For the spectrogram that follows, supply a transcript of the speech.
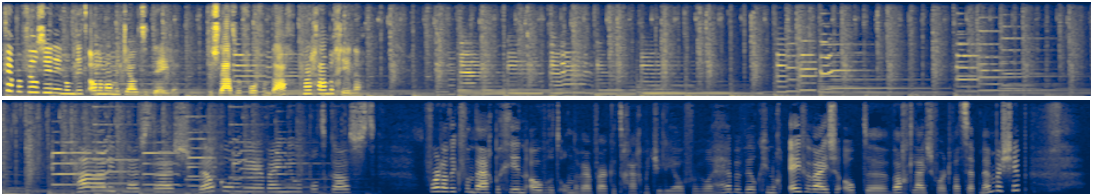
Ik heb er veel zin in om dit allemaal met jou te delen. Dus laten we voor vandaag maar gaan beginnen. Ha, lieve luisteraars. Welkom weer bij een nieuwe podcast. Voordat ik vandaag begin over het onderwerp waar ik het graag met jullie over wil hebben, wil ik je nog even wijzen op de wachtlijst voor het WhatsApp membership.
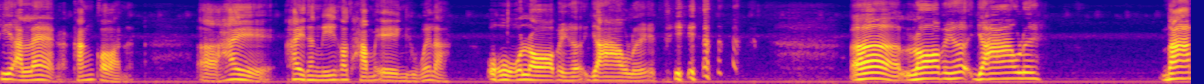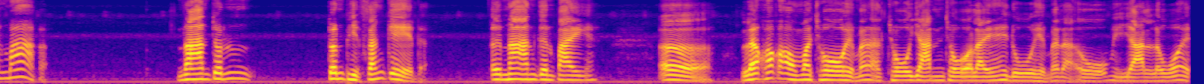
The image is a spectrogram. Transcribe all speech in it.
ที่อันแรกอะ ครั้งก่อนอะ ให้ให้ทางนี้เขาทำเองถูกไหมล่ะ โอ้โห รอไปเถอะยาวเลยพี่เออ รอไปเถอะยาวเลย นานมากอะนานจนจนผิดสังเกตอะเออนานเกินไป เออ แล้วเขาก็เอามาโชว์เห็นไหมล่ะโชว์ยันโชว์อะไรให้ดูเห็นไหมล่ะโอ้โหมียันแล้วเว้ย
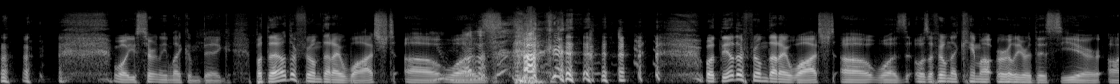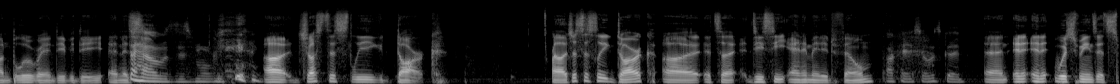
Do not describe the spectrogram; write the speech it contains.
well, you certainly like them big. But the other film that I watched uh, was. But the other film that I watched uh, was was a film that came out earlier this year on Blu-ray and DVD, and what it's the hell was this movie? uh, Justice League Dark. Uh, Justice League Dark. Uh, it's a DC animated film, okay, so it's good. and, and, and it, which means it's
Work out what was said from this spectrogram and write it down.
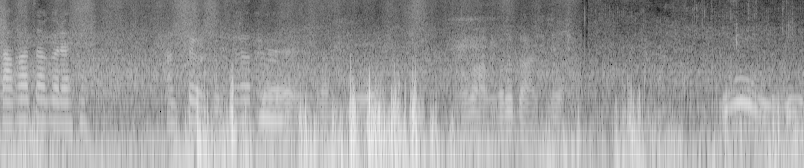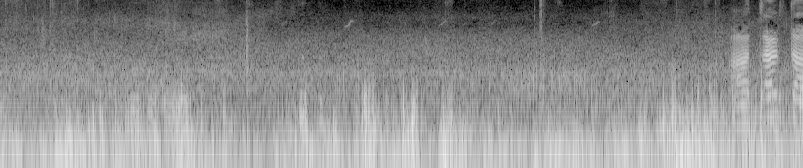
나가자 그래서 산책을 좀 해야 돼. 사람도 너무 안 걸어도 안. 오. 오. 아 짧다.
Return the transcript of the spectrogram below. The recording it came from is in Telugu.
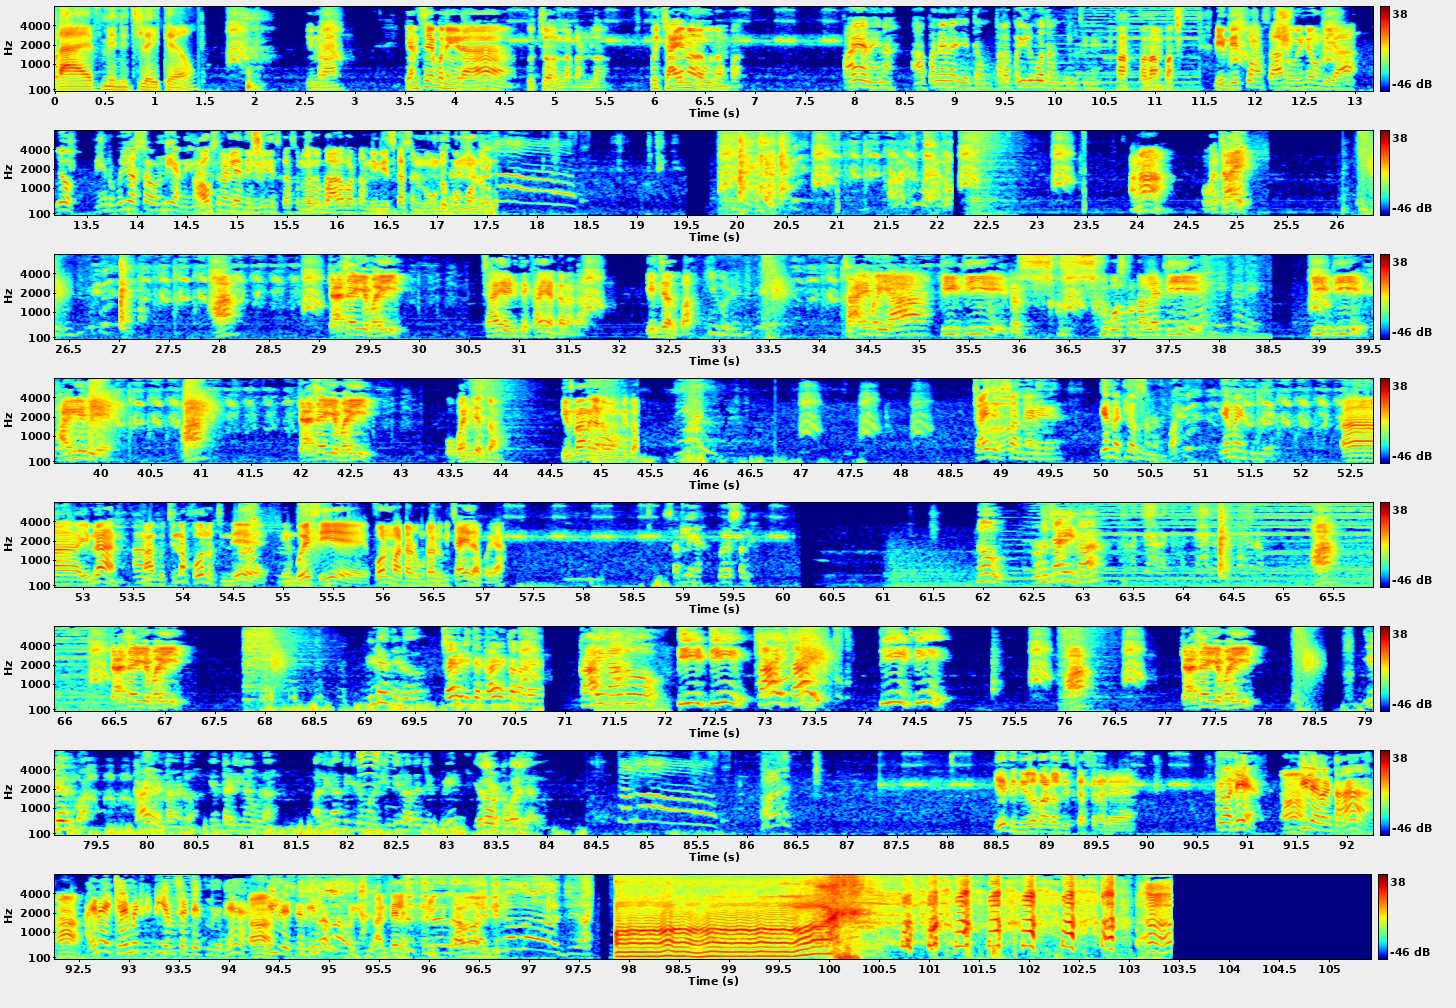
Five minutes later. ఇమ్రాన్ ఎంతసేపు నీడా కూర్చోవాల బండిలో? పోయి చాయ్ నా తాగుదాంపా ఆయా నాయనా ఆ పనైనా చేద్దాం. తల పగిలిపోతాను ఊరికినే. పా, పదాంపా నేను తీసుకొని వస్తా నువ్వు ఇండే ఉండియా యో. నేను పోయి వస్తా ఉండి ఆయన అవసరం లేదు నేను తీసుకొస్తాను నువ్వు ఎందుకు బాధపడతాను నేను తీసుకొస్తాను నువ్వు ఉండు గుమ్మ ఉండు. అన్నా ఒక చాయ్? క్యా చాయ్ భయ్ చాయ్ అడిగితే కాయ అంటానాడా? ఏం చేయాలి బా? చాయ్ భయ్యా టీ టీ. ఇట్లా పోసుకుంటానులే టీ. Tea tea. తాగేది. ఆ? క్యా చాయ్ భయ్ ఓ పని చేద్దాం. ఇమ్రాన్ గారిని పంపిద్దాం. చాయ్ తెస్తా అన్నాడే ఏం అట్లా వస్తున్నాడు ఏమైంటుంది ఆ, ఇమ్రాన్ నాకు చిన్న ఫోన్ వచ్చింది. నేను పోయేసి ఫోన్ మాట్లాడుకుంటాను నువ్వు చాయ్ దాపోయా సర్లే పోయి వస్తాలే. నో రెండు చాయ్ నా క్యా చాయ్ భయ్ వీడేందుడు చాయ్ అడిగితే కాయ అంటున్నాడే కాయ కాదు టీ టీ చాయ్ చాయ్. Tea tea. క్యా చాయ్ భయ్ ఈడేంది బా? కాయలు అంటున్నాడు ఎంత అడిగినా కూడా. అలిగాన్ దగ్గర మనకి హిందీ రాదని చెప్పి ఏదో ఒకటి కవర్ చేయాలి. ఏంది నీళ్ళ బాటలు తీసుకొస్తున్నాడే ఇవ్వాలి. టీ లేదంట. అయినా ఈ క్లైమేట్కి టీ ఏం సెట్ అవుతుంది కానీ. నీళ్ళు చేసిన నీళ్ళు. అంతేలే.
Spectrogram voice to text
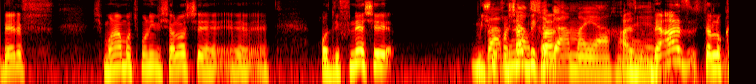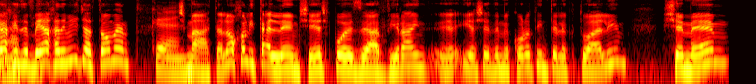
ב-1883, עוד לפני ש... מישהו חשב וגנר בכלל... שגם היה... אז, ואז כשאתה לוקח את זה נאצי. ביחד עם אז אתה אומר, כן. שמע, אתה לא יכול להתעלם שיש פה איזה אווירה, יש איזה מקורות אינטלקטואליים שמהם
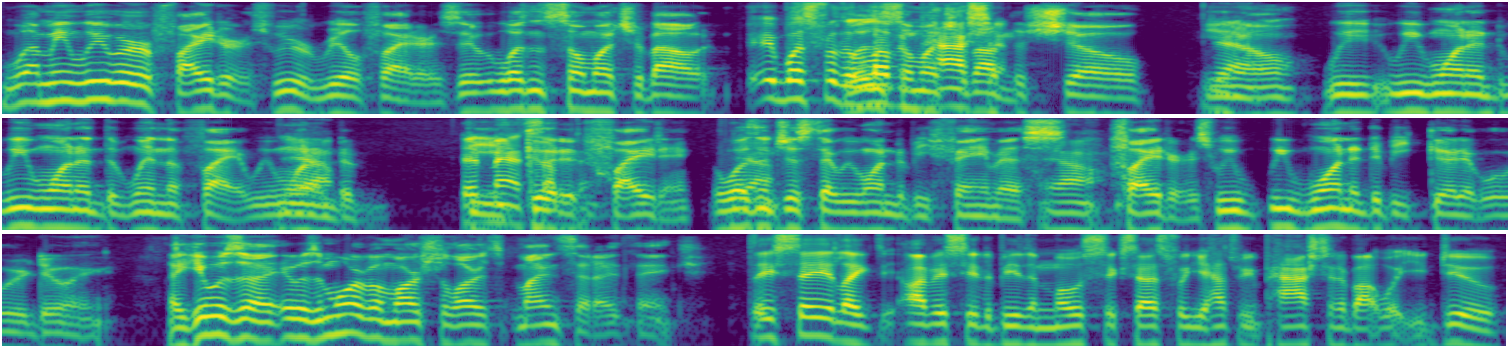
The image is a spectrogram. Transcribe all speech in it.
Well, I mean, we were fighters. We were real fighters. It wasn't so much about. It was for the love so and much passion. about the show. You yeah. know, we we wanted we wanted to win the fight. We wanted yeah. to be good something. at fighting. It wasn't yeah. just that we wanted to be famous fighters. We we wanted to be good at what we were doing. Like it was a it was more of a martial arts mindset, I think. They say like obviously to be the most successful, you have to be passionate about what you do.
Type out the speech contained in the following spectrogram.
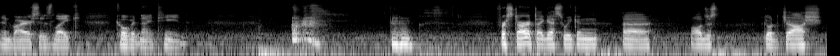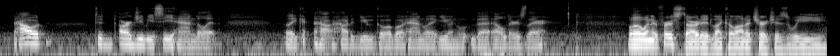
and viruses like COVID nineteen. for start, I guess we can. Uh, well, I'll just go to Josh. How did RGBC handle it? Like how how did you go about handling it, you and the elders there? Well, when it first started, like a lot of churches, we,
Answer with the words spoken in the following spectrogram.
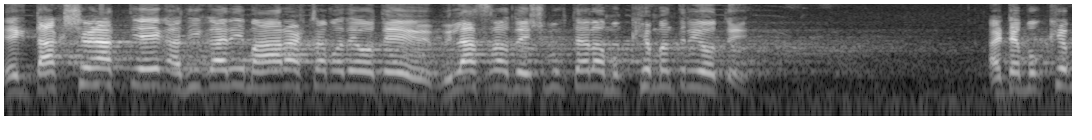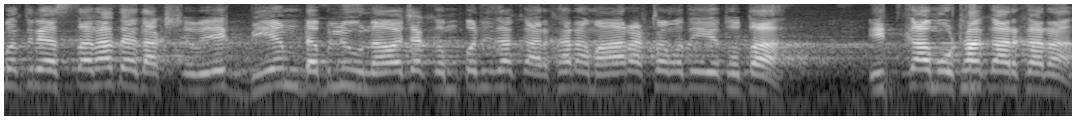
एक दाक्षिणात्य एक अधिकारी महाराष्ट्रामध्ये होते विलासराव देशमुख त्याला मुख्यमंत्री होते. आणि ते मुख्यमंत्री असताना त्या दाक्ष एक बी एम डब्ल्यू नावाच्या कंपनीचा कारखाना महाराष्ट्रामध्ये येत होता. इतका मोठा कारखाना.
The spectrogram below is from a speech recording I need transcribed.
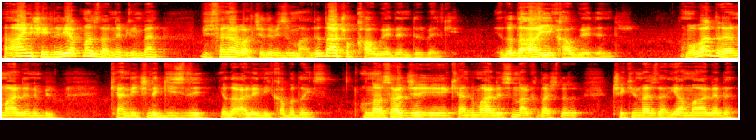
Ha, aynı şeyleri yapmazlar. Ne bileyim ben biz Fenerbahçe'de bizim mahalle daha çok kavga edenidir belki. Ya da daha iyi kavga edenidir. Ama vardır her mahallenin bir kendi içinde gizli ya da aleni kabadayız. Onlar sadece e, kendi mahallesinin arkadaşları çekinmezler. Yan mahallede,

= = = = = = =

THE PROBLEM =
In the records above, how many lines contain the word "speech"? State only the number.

EXERCISE RESULT =
6